• The city’s out-of-state visitor numbers were deliberately inflated to attract state funding — much of the visitation will be from folks who come here for other purposes. While the museum won’t keep anyone away, it won’t attract many either.
• The city’s obdurate refusal to allow retail marijuana sales will deter thousands of potential visitors, damaging all local attractions.
• The Olympics are uniquely aspirational, not big money sports. By branding itself as Olympic City USA, Colorado Springs has created a powerful identity, one that will be epitomized by the museum. The themes of purpose, dedication, sacrifice, hard work and eventual success are universal and inspirational.
• Colorado Springs is not Cooperstown, Canton (Ohio) or Springfield (Mass.) — those cities only have their halls of fame to attract visitors. We’re already vibrant, diverse and exciting.
• Given that more than a million people visit the Garden of the Gods every year and 600,000 visit the summit of Pikes Peak, that 350,000 number doesn’t seem so improbable.
• Do visitor numbers matter? The museum will be debt-free, have a substantial endowment and local governments will have incurred no debt to support it. It will directly employ hundreds during construction, dozens when open and will indirectly support many more.

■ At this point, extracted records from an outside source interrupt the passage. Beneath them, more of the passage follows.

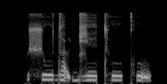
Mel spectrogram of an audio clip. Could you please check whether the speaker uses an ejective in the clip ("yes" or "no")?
no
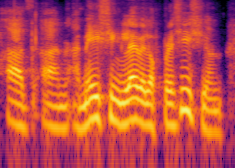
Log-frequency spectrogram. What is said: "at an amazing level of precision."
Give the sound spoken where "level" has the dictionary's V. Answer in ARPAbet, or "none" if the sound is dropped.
B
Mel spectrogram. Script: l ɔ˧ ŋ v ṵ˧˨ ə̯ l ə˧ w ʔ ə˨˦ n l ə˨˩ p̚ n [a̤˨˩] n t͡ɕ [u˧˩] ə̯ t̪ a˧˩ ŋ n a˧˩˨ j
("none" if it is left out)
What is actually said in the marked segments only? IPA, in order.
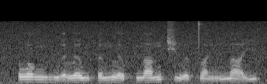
a˨˦, u˧˩

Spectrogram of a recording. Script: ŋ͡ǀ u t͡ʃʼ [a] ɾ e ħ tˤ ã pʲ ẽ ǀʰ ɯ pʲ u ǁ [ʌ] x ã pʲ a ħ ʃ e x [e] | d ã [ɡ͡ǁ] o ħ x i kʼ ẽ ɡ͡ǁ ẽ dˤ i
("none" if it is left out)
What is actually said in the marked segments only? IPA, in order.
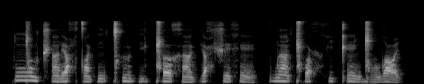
ã, ʌ, ẽ, ǁʰ

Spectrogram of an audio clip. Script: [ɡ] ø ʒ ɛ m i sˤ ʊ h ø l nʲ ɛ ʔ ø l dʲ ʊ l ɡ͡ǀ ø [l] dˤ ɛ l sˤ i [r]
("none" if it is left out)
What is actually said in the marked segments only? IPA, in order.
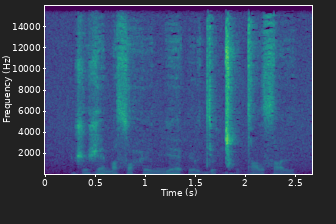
d͡ʒ, l, l

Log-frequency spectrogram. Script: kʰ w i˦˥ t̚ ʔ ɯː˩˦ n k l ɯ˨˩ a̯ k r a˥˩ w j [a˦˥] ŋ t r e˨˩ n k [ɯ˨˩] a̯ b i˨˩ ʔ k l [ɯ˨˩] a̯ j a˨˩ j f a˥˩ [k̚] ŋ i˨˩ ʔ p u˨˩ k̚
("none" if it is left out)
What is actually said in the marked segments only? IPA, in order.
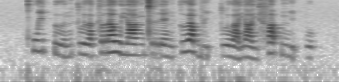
a˧, ɯ˥˩, u˨˩, p̚

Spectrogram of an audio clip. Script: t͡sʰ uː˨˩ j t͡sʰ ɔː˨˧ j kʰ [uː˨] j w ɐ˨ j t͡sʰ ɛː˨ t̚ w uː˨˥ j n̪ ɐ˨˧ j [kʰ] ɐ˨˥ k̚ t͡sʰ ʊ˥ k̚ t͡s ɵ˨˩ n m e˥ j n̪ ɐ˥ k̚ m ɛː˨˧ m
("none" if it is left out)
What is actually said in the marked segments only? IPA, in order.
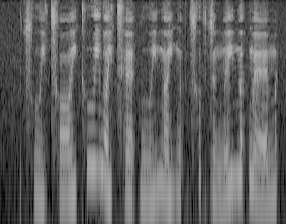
uː˥, ŋ

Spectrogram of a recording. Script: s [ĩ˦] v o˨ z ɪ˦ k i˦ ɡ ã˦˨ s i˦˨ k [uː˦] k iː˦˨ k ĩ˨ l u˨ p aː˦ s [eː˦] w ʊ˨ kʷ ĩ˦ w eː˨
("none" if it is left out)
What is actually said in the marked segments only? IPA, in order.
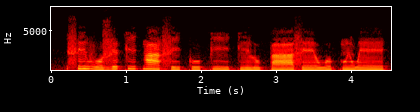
ĩ˦, u˦, eː˦

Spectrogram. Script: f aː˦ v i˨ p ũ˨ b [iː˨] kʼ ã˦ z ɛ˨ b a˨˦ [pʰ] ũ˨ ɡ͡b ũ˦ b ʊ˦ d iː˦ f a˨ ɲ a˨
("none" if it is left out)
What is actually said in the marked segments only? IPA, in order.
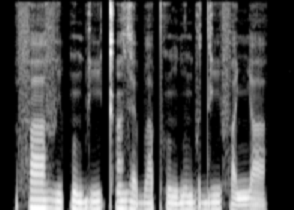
iː˨˦, pʰ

A visitor count of 350,000 would be wonderful — but so would 275,000.
“I think it’s going to be great,” said Price. “Imagine a family coming down I-25 with a 10-year-old and a 12-year-old. They stop at the new Academy Visitor Center, interact with cadets, and then go down to the Olympic Museum. The kids will say they want to be cadets and Olympians — believe me, this is going to work!”
Yet prescient as Dick Celeste’s vision for the Rock Hall may have been, the Country Music Hall of Fame in Nashville, Tenn., has pulled into the lead, attracting more than a million visitors in 2015. That’s thanks to a 200,000-square-foot addition completed in 2014, feeding off Nashville’s powerful music culture.